There’s no strict rhyme or reason to which stores get hit, but research from ASU indicates that affected stores tend to be in city centers, near highways, near schools, or in low-income areas. Stores are more vulnerable if they’re understaffed, have lots of exits, or lack clear sightlines.
How Much Are Retailers Losing?
Calculating retail theft loss statistics is an inexact science. In part, this is because many actions contribute to retail shrinkage beyond shoplifting. Example: A cashier inadvertently ringing up a customer incorrectly is counted as shrinkage. It’s obviously not the same as shoplifting, but it can be hard to categorize shrinkage incidents appropriately into shoplifting vs. accident vs. damage in post facto inventory audits.
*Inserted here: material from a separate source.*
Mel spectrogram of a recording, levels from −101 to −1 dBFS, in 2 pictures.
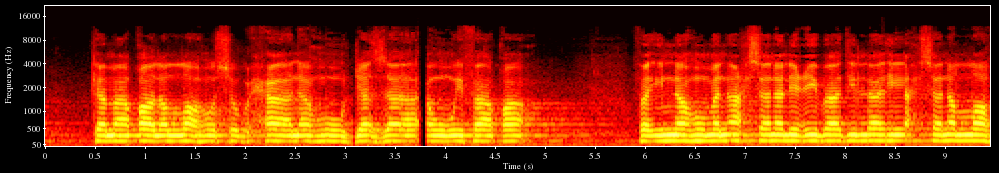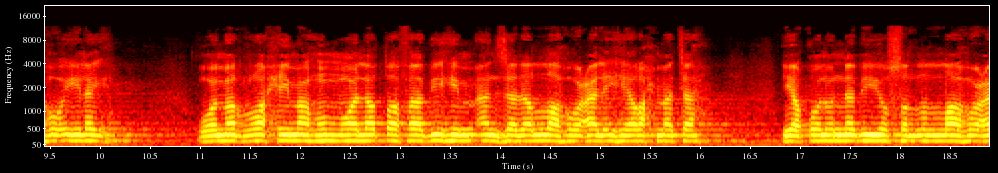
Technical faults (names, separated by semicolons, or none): repeated packet loss (robotic sound)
In its most recent Annual Retail Theft Survey, Hayes International estimated that retailers lose $15-20 billion each year to shoplifters. The average loss in 2021 was $1,178.57 per incident, an increase of 26.6% from 2020. Retailers recover only a tiny fraction of these losses.
How to Stop Shoplifters
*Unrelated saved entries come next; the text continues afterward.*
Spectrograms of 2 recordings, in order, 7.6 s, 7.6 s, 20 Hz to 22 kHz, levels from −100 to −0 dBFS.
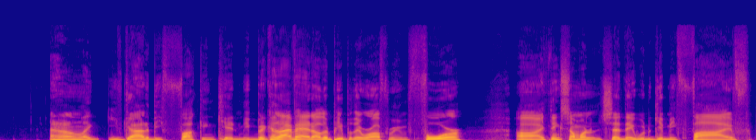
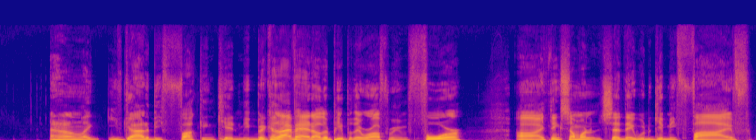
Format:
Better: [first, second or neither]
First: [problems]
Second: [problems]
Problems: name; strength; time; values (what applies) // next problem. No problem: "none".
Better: second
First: muffled; slightly; fading above 2.5 kHz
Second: none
Knowing more about shoplifting statistics is great, but if you run a retail business, how do you stop customers from shoplifting? There are plenty of strategies and tools you can combine to make your store less of a target.
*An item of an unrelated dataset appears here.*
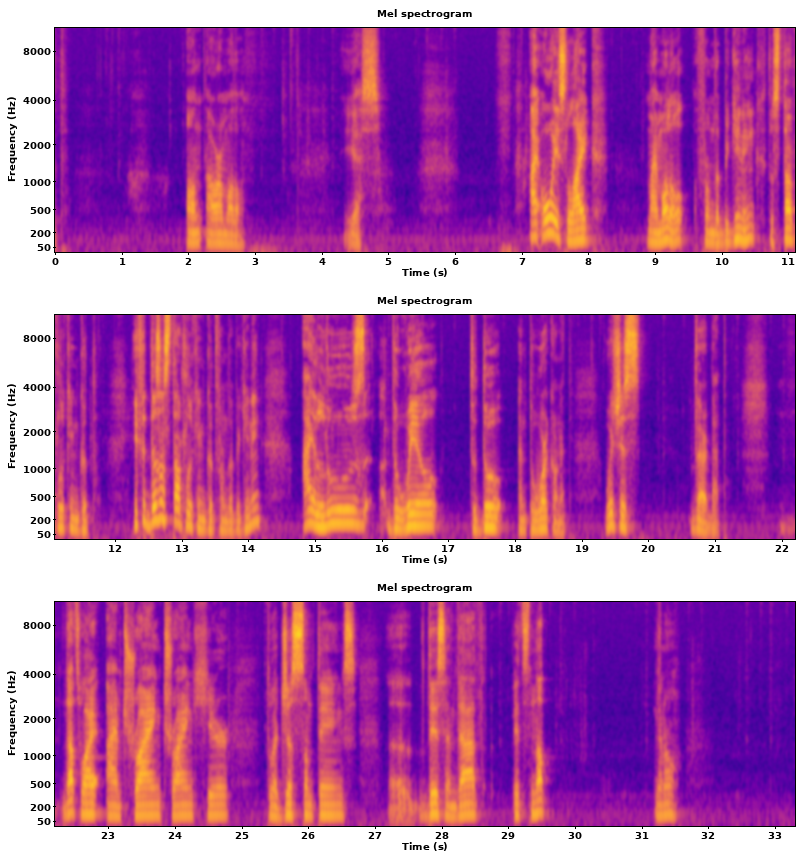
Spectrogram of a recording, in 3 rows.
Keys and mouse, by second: 20.4-27.9 drag, 20.4-27.9 middle drag, 20.4-27.9 right drag.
Policies, Procedures, and Business Practices
How you run your business can play a role in preventing theft. Perform a background check on all new hires. Ensure that the retail floor is sufficiently staffed at all times so that there’s always someone to watch shoppers. Hiring security guards can be a major theft deterrent if your budget allows it. Encourage your employees to personally greet all customers and ask if they need assistance. Monitor dressing rooms. If you sell big-ticket items like electronics, consider posting an employee at the exit to validate receipts.
Keep the store tidy so it’s obvious when products go missing. And, of course, perform regular inventory checks to account for those missing items.
Your store’s layout may help or hinder shoplifters. Your main goal is to make shoppers feel like they’re in plain sight. That might mean lower shelves and displays, convex mirrors, bright lighting, wide aisles, minimal exit paths, or checkout areas near the front door. If a shoplifter knows someone is watching, they’ll be less inclined to pocket items.
Another strategy is to limit customers’ access to products. Keep hot products in a locked case or behind the counter. And for those top-dollar items, keep only a few on the sales floor at any time. You’ll notice if any go missing and the potential total loss is lower.
As mentioned above, many retailers plan to invest in modern loss-prevention tools. The most popular, according to the National Retail Federation:
- RFID systems: 38.6% of surveyed retailers plan to implement
- AI-based POS/SCO video analytics: 29.8%
- License plate recognition: 19.3%
- Self-service locking cases or lockers: 17.5%
- AI-based perimeter surveillance: 14%
- Advanced weapon detection (AI, thermal, etc.): 12.3%
- Facial recognition: 12.3%
- Multi-sensor parking lot or curbside surveillance towers/units: 12.3%
And you can always use tried-and-true devices like security tags.
The Role of Security Cameras
Because of how careful and practiced experienced shoplifters are, retail security cameras may not be enough to catch the theft and prevent them from escaping. It’s not impossible, but it can be tricky. That said, the mere presence of visible security cameras in a store can act as a deterrent, stopping potential shoplifters before they commit a crime. Prevention is always preferable to recovery.
If a determined thief decides to flout the risk and steal, your cameras can help you after the fact. The police can use your surveillance footage to track down the criminal and apprehend them. In the modern age, facial recognition software and social media can lend a helping hand. Post images of the shoplifter on your store’s page, asking the public for their help with identification. Some retailers have found success with this method, leading to a surprising number of successful arrests and convictions.
For advanced after-hours surveillance, consider Deep Sentinel. Live security monitoring means that trained professionals are watching your store the instant the AI-powered business security cameras detect a threat. They can intervene, set off an alarm, and call the cops—all before the perp has time to steal anything.